And then came the “but.”
The first indication I had of this new policy came at the end of the panel discussion with Tim Russ, Ethan Phillips, and Garrett Wang (who were each hilarious and not to be missed on stage if you ever get the chance). As their talk moved into the questions-from-the-audience stage, I wandered to the front of the room to get in line to ask my question.
Okay, this was kinda my fault. Back last December, Aron Eisenbeg (who played the Ferengi “Nog” on Star Trek: Deep Space Nine) needed a kidney transplant. He’d found a willing donor, but there was still a problem. It would take both Aron and his donor about three months to fully recuperate, during which time neither of them could work. Aron’s partner, Malissa Longo, would need to be his primary caregiver and would not be able to work herself while also taking care of Aron. Unfortunately, these are the sorts of expenses that insurance doesn’t typically cover (lost wages), leaving all three of them in a bind.
Hey there, folks. I’m in Las Vegas this week (though there won’t be a lot of long Fan Film Factor posts). But I had to share this photo from Day One of the 50th anniversary Creation con. I’d only just met these two fun strangers (who had only met each other a few hours earlier) and I offered to take their photo together in the faux-to (photo) bridge are in Quark’s Bar. They were nice enough to stay up there long enough so I could sneak in for a photo op of my own. This McCoy is uncanny in his similarity to the late, great De Kelley. His name is Frank Jenks and you can find him on Facebook.
Other photos from day one appear below…
If you feel the way most Trekkers do about the new fan film guidelines, take a look at what writer/director/steadicam operator (who also did camera work on Renegades) Scotty Baker put together…
Back in May (a month before the new fan film guidelines were announced by CBS and Paramount), a fan production out of the United Kingdom set out to raise $2,500 in a Kickstarter campaign to fund a short Star Trek fan film called Chance Encounter. They were successful and immediately began to build their one set (the interior of a Type-15 TNG-era shuttlepod), create costumes, and hire cast.

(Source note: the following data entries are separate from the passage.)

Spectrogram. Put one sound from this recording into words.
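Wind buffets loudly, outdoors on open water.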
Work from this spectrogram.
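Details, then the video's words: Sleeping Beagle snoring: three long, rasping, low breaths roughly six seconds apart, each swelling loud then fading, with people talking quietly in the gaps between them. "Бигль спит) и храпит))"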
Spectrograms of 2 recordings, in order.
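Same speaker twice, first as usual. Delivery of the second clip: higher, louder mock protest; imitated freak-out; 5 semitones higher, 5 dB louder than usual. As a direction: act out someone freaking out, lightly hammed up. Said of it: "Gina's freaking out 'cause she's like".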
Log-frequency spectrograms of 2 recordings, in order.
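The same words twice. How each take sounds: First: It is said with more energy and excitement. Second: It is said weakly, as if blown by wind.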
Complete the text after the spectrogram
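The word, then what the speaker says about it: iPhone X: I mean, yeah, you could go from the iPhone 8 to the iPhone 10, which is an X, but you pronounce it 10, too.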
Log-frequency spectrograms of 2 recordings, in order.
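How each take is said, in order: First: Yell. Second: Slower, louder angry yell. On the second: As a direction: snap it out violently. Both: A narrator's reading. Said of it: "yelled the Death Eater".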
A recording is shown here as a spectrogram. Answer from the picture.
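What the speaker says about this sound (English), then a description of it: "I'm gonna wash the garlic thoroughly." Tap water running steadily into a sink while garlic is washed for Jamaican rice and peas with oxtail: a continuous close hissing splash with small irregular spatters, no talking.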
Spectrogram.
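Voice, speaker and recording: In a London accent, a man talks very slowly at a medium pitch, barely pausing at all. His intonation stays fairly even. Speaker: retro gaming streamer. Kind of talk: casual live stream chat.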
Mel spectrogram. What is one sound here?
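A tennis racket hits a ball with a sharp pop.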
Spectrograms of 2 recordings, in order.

Then the fan film guidelines came out. Would it be a problem for this production? Well, the production is already intended to be a short one-shot film, so the first guideline limiting run-time to 15 minutes and forbidding a continuing series won’t be a problem. The title Chance Encounter doesn’t have Star Trek in it, so guideline #2 is safe. In fact, nearly all of the guidelines have been followed, including a Kickstarter that raised less than $50,000 (significantly less)…although perks were distributed. Of course, the Kickstarter happened before the guidelines were released, so it’s probably okay.

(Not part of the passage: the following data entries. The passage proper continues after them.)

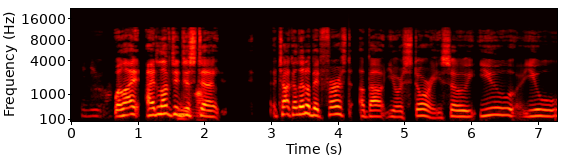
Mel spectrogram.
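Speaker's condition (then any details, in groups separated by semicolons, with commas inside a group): No condition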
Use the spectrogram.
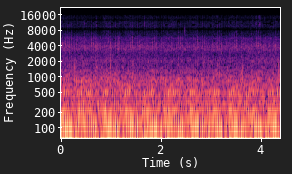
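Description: A model mining mill drills away at a steady pace, a constant close motor drone with a faint rattling texture throughout, no voices over it.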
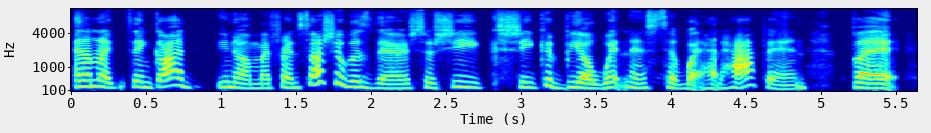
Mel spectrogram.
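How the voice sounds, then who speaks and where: A woman's voice: mid-range voice, lively intonation, fairly quick, a bit bright, no room sound. A woman co-hosting a podcast, telling a personal story in a candid, conversational way with frequent filler words. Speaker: podcast co-host.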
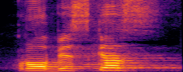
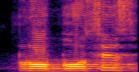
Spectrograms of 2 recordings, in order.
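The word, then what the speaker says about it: proboscis: एक है हमारे पास प्रोबिस्कस, प्रोबोसिस पढ़ते हैं, कोई प्रोबिस्कस पढ़ते हैं, अपने लफ्ज हैं, किसी तरह भी आप प्रोनाउंस कर सकते हैं, प्रोबोसिस। दूसरा इनका जो रीजन है वो कॉलर।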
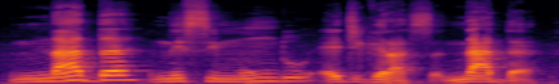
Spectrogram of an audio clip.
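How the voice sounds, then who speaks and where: In a very clean recording with a silent background, a man speaks in an animated tone with lively intonation. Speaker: VTuber streamer. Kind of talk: live gaming stream chat. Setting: home studio live stream.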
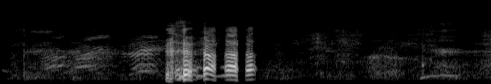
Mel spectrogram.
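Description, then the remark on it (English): An animal pants heavily in a quick run of about four loud, rhythmic breaths, with people talking quietly before and after. “Ooh, he is panting like he, he wants to catch up with us.”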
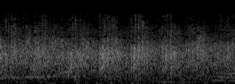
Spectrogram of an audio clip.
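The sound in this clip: Audience applause welcoming two guests onto a stage, a steady, dense patter of many clapping hands that holds evenly for the whole clip without a clear peak or fade.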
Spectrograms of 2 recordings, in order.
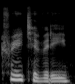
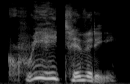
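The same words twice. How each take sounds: First: It is said flatly, without enthusiasm. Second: It is said with excitement and energy.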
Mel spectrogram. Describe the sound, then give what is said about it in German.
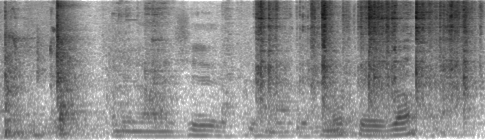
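Surgical clamps and scissors clink and rattle against each other in repeated metallic bursts as an operating-room nurse sorts them in front of the speaker in an operating theatre, while a person speaks over the clatter. “Die Klemmen und Scheren hier vor mir sortiert gerade eine OP-Schwester.”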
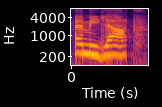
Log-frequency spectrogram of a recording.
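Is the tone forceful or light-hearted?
forceful. It is said in a strong, forceful tone. Go away. "if you use a stronger tone of voice"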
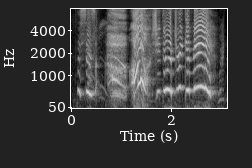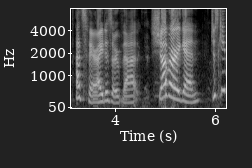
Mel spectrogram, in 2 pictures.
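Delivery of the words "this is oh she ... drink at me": gasping, high and loud, outraged; scandalised squeal at the game; shocked gasp. Real, not acted. Shocked reaction to thrown drink.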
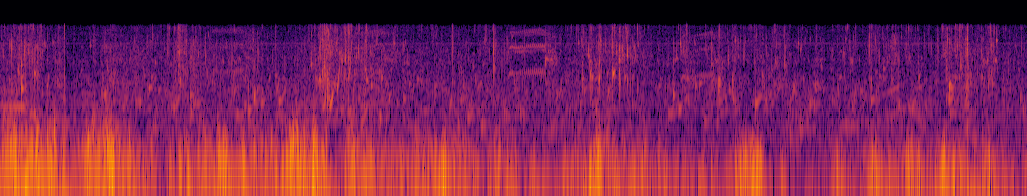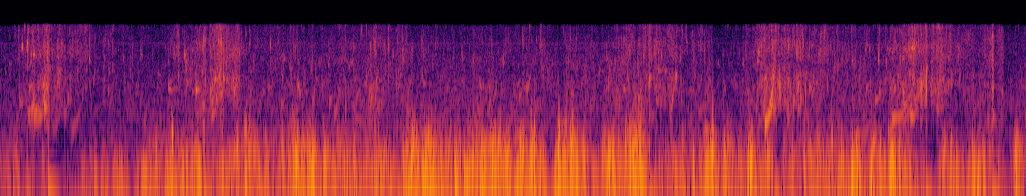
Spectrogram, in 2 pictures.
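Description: Wind buffeting the microphone in an uneven low rumble that rises and falls in gusts, with small waves lapping against the shore rocks.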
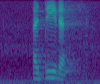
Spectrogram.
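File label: American, female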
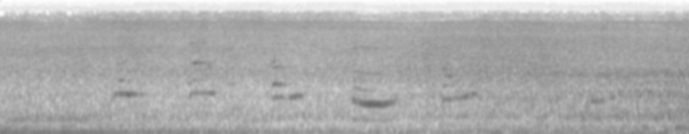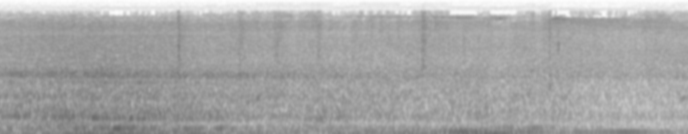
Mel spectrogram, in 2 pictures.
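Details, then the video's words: House cat producing odd sounds alongside strange movements, with a series of short wavering meows in the first seven seconds, then mostly a low mechanical drone with scattered clicks. "my fushikit 😱😱😱 making sound"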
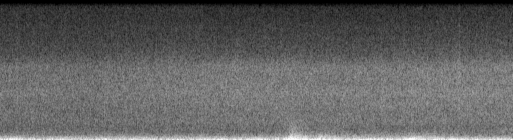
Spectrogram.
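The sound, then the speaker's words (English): Rain falling with thunder: a faint, steady hiss of heavy rain with low rumbling and one brief, sharper burst near the middle. “The rain falls relentlessly.”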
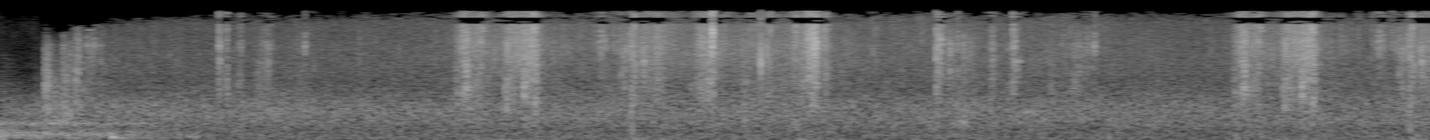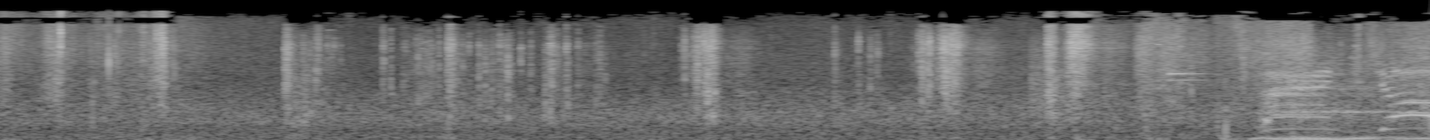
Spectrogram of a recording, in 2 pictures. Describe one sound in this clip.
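Footsteps rustle through grass and leaves.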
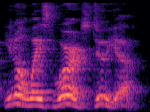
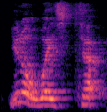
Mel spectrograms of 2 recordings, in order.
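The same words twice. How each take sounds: First: Higher, stress on "don't" in "you don't waste words"; wry quip. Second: Higher voice, stress on "don't", cut off; quip breaking off. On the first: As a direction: needle him dryly. John quips. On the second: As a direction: start the jab and stop. John quips, breaks off. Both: A narrator's reading.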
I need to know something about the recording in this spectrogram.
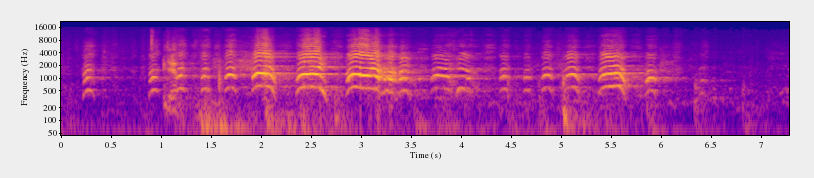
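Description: A woman cries out loudly and shrilly.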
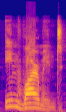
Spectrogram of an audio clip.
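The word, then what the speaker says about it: environment: जाते हैं यहां पर क्योंकि इस वर्ड को हम बोलते कैसे हैं एनवायरमेंट एन को हम वाज तौर पर प्रोनाउंस नहीं करते तो हमें ये फील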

The only problem they might run into comes from this quote from their Kickstarter page: Continue reading “CHANCE ENCOUNTER, a Star Trek short film, begins shooting TODAY!”
Fan Film Factor founder (and the guy typing this right now), JONATHAN LANE, had the pleasure of doing a podcast interview alongside co-moderator DAVID HEAGNEY, JR. discussing the SMALL ACCESS protest campaign and the new fan film guidelines released by CBS and Paramount.
We were interviewed by super-fan and live radio podcaster Shane Stacks for an hour. In the first half-hour, Shane covered recent sci-fi news and releases, and starting at the 30-minute mark, we dive into discussion about the guidelines and the SMALL ACCESS campaign. Among the questions we answer: what are we hoping to accomplish, will the studios even take us seriously, and is Alec Peters hiding behind the curtain pulling our strings?
Take a listen…